Any changes in behavior or physical health—even subtle ones—are worth checking out, since untreated malocclusion can have very painful consequences. Fiani cites oronasal fistula as one of the most severe side effects, which is when an abnormal communication (or hole) forms between mouth and nose as a result of a lower canine that is too vertically positioned. This can lead to not only great pain and discomfort, but also possible nasal disease. And if a malocclusion involves teeth that are crowded together, Fiani says, this can cause a buildup of plaque and, eventually, gingivitis or gum disease.
Causes of Canine Malocclusion
In broad terms, malocclusions are either skeletal or dental in origin, Fiani explains. A dental origin is when a dog may have “one or a couple of teeth that are abnormally positioned within a normal facial skeletal structure,” and are causing pain or discomfort.
The skeletal type of malocclusion, Fiani notes, is where the facial skeleton is abnormal, causing the teeth not to fit together properly. For example, the “underbite” affects short-faced breeds like Bulldogs and Boxers, which have malformed skulls because of breeding. (Long-faced breeds like Sighthounds are prone to similar issues.)
While breeding can have an impact, there is a range of potential causes for either type of malocclusion. “Malocclusions can have a genetic basis that will be likely transmitted from generation to generation,” Peralta says, “and some of them will be acquired, whether because something happened during gestation or something happened during growth and development, either an infection or trauma or any other event that may alter maxillofacial [face and jaw] growth.” He explains that trauma to the face and jaw can stem from events like being bitten by another animal or getting hit by a car. Fiani adds that jaw fractures that don’t heal properly can also result in malocclusion.
When to Seek Treatment for Maloclussion in Dogs

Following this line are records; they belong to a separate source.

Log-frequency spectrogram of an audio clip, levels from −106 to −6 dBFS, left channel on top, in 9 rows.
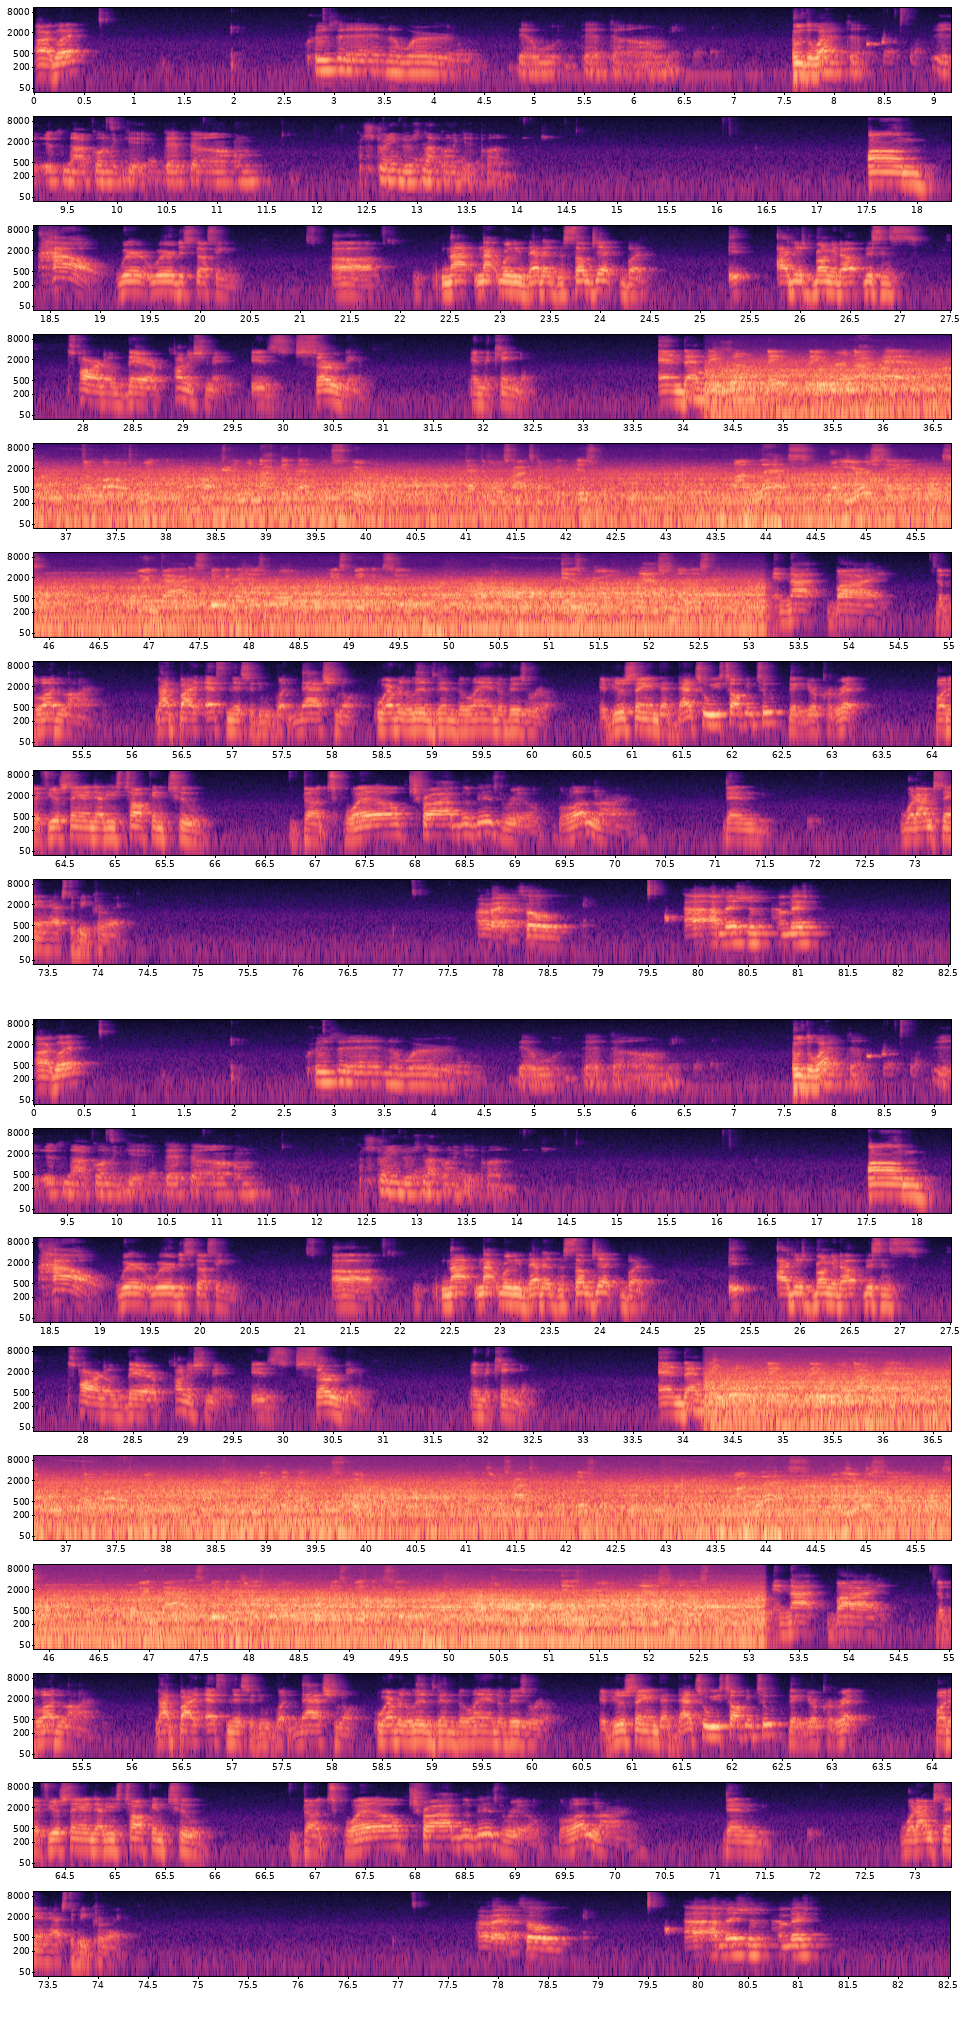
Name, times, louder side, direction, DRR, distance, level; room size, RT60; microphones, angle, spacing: voice 1, 0.0-0.4 4.1-4.3 7.6-8.0 17.5-20.4 21.1-21.8 22.4-24.5 25.3-25.4 25.8-27.2 27.8-30.8 31.9-32.5 33.7-36.4 37.1-40.1 41.0-42.5 43.7-45.9 46.8-48.5 48.8-49.8 51.1-53.0 53.2-54.4 54.8-55.6 56.2-60.2 60.7-63.2 64.0-65.9 66.7-70.2 71.1-71.5 72.9-74.2, equal, ahead, 1.0 m, -28 dB
voice 2, 2.7-4.5 4.8-6.4 6.7-6.8 7.8-8.3 9.0-11.4 12.4-13.9 34.0-34.7 35.5-35.6 36.0-36.1 38.6-38.7, left 2 dB, 65° left, 3.4 m, -35 dB
sound 1, 34.2-53.2, right 4 dB, 65° right, 0.6 m, -22 dB
voice 3, 77.8-78.6 79.9-81.1, equal, 30° left, 2.4 m, -26 dB
11.0 x 8.6 x 4.8 m
head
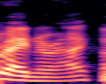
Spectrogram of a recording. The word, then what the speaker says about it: Ragnarok: It's called Ragnarok. You okay, don't know how to pronounce it? You pronounce it right.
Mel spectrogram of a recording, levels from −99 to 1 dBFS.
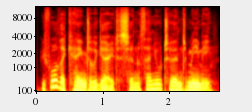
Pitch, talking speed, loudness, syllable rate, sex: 110 Hz, 240 wpm, -15 LUFS, 6.7 syllables/s, male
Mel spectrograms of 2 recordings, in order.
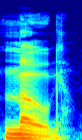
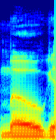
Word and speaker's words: Moog: And the reason I say it that way is that's the general pronunciation for like North American dialects. Like Moog is just what it would be, because the guy, it's a guy's last name, Robert Moog. He calls himself that.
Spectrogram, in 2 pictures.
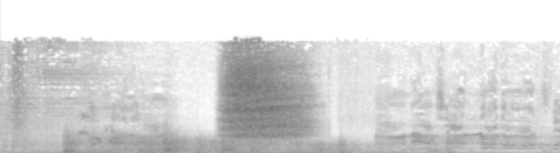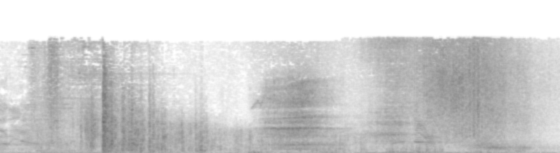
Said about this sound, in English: There's a thunderstorm broken out in the suites downstairs. Rain, lightning, wind, all that stuff.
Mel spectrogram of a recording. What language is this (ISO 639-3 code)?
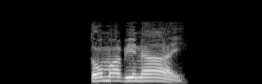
dmk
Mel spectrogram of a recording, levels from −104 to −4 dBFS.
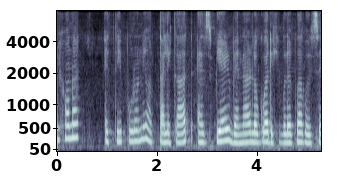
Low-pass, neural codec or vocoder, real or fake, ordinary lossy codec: none; codec, 16 kHz, 4.8 kbps, FACodec; fake; none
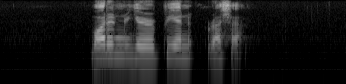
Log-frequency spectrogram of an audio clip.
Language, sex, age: English, female, 22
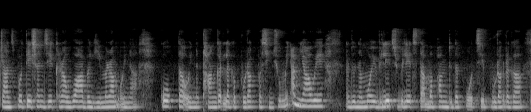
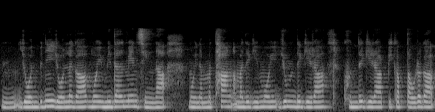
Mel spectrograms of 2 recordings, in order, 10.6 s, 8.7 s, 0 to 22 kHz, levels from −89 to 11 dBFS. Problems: none marked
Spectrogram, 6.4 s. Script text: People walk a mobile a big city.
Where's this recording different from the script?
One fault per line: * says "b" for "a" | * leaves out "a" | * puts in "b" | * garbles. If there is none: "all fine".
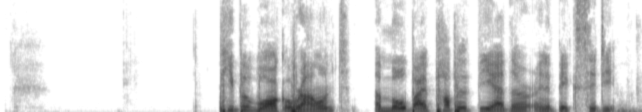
* puts in "around"
* puts in "puppet theater in"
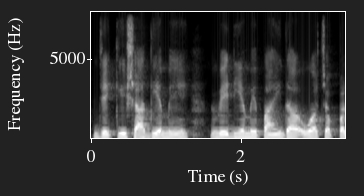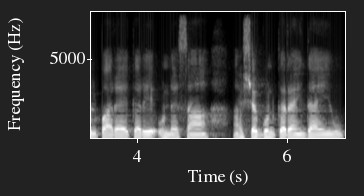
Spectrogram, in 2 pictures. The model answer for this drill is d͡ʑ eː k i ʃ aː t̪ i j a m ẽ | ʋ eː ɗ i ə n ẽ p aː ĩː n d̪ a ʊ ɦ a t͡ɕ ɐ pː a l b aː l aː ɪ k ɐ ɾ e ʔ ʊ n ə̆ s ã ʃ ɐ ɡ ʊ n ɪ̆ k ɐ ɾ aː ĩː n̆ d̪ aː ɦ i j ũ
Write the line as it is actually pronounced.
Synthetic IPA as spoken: d͡ʑ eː k i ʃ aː d̪ i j ə m ẽ | ʋ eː ɗ i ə m ẽ p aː ĩː n d̪ a ʊ ɦ a t͡ɕ ɐ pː ə l p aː ɾ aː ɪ k ɐ ɾ e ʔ ʊ n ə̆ s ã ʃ ɐ ɡ ʊ n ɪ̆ k ɐ ɾ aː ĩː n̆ d̪ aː ɦ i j ũ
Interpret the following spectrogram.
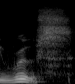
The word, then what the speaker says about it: Rus: of Sweden these Vikings were known as the Roose that's spelled r USU they explored and settled along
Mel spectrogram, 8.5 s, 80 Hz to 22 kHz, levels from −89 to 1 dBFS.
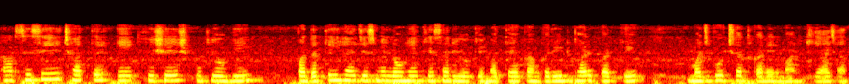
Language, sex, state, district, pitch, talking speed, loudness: Hindi, female, Rajasthan, Bikaner, 190 Hz, 170 wpm, -17 LUFS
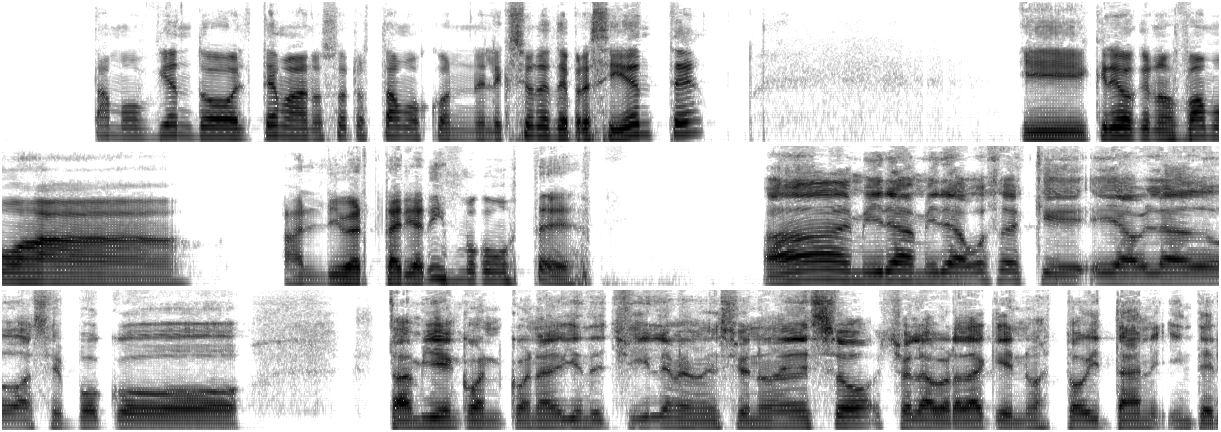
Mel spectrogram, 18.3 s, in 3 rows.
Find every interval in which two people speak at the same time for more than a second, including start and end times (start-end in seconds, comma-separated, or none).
none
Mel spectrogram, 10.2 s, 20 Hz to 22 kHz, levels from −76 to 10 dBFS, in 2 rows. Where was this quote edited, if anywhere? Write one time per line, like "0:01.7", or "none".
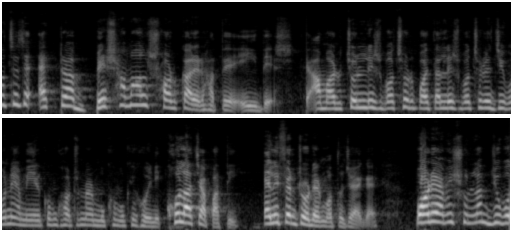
0:03.1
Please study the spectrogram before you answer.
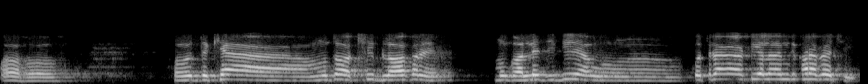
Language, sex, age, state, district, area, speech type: Odia, male, 45-60, Odisha, Jajpur, rural, conversation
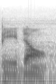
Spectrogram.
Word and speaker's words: bidon: I looked up the pronunciation of this bidon, and it's actually French and pronounced bidon.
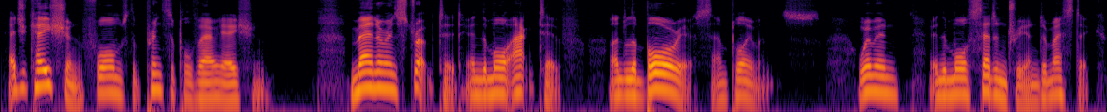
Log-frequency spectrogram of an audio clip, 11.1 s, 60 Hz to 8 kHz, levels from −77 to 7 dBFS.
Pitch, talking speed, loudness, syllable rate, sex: 130 Hz, 120 wpm, -20 LUFS, 4.8 syllables/s, male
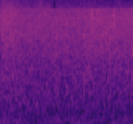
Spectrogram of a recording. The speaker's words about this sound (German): Der Regen ist ungleichmäßig laut.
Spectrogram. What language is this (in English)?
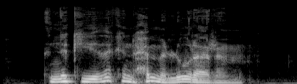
Kabyle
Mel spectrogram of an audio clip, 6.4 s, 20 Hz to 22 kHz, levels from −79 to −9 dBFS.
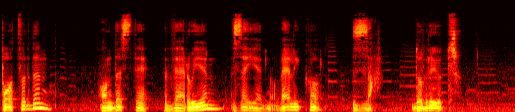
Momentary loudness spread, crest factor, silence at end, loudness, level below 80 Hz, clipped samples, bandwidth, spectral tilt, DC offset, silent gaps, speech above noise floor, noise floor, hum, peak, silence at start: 11 LU; 16 dB; 0 s; -26 LUFS; -44 dBFS; under 0.1%; 13.5 kHz; -5 dB/octave; under 0.1%; none; 21 dB; -46 dBFS; none; -10 dBFS; 0.05 s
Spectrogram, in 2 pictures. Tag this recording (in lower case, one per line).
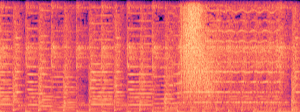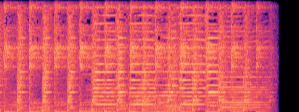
music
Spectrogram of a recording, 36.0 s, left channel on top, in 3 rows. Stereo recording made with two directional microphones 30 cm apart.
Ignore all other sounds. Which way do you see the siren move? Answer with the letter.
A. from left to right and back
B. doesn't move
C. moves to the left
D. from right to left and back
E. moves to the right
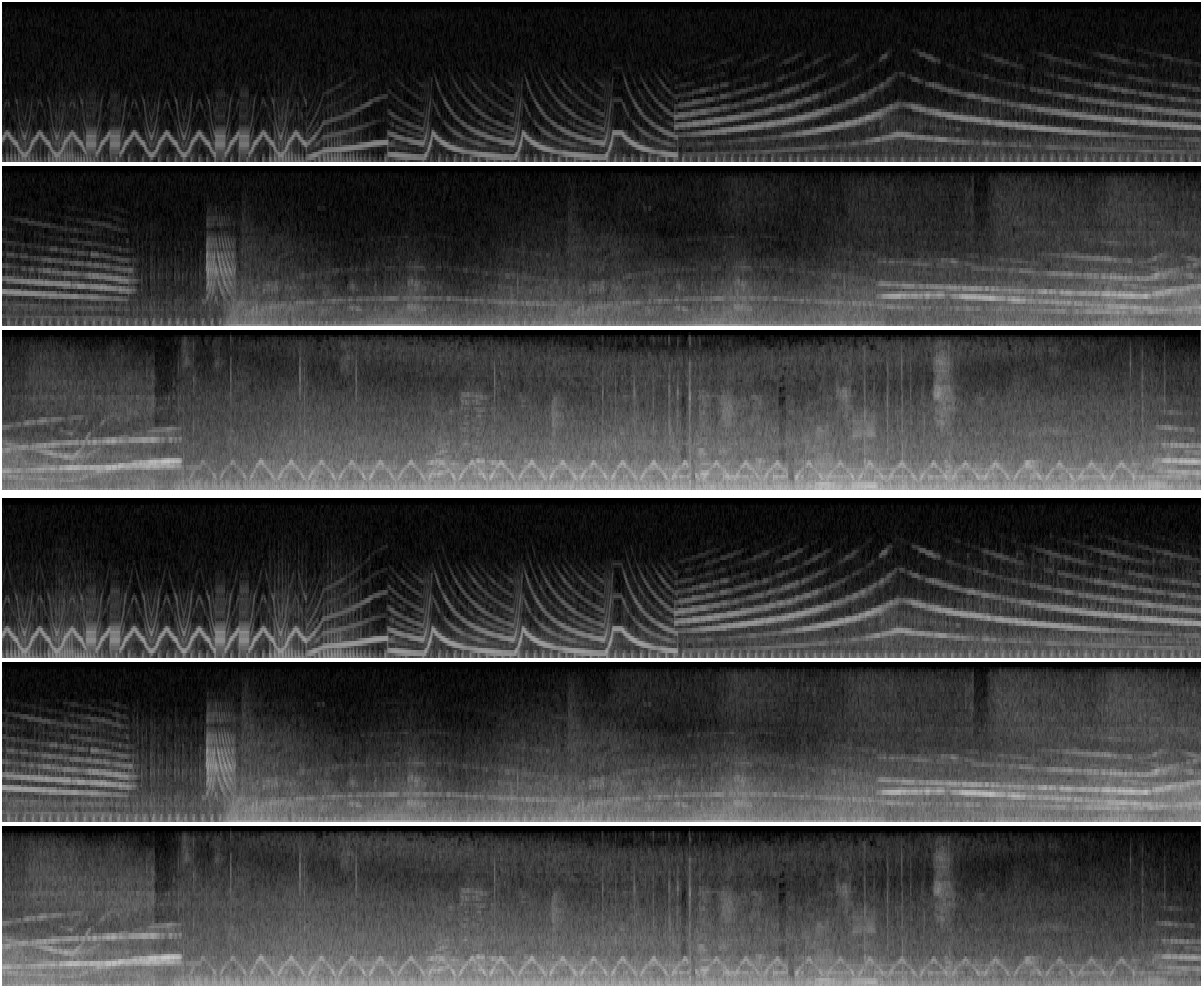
C.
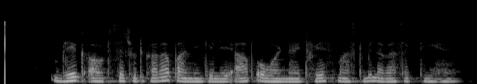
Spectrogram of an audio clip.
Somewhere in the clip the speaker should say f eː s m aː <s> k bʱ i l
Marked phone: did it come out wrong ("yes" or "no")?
no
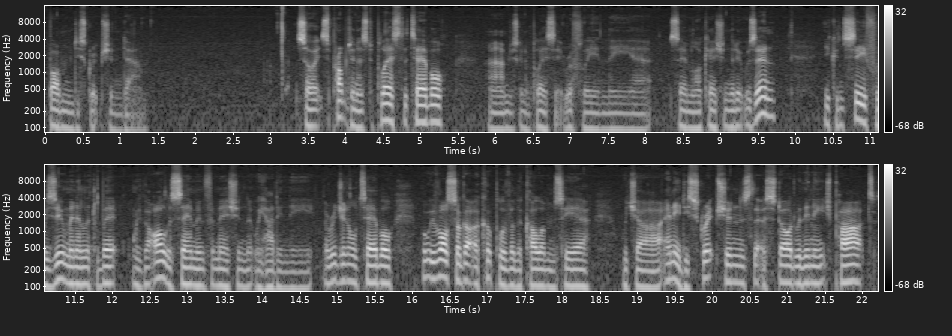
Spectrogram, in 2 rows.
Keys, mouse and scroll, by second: 1.3 click, 7.2 click, 9.6-10.2 scroll, 10.6 scroll, 11.7 scroll.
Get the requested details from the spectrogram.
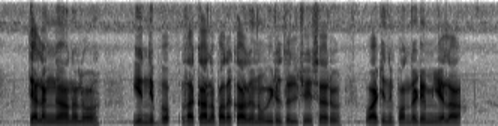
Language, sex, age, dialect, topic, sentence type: Telugu, male, 18-24, Utterandhra, agriculture, question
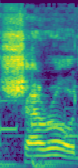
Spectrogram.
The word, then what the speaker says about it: Sharon: So unfortunately, Sharon, even though it should be pronounced closer to Karen, he had to go.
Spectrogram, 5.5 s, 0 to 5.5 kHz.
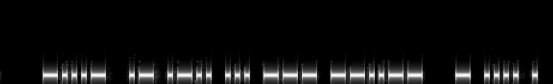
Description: Morse code, heard as a keyed tone, about 25 wpm, 600 Hz. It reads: <BT> ALSO, THE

“It doesn’t always exactly matter why there’s a malocclusion, the question is: do you need to treat it?” Fiani says. “The bottom line is, if you have abnormal tooth-to-tooth contact or if you have abnormal tooth-to-soft tissue contact, then something has to be done about it.” If you notice any of the previously mentioned signs, it’s time to consult with your veterinarian, who will typically determine whether a referral to a dental specialist is warranted for further assessment. If you’ve got an image-obsessed hound, let’s be clear: veterinary dentists treat medical issues, not cosmetic ones. “We will not perform any sort of orthodontic treatment on an animal for aesthetic purposes,” Fiani emphasizes. “There has to be a clear-cut medical reason for preventing disease or prevention of discomfort or pain.”
Treatment options will vary depending on the specific issue facing your dog, his age, and other factors, but typically will fall into one of two categories: extraction or orthodontic treatment. Tooth extractions can be performed by your general practitioner or a dental specialist, depending, Fiani says, but orthodontics is always the purview of specialists. “That’s really when we’re using appliances to try and shift the teeth around so that they fit together in a way that no longer hurts the dog,” she explains.
So, if your dog is known for his quirky underbite, it’s probably a good idea to seek medical advice. It can be difficult to tell if malocclusion is causing issues, so don’t be afraid to ask your veterinarian questions, and pay close attention to your dog’s health and behavior. The bottom line is that, left untreated, malocclusion can lead to more than just an off-kilter smile—it can result in a painful life for your pooch.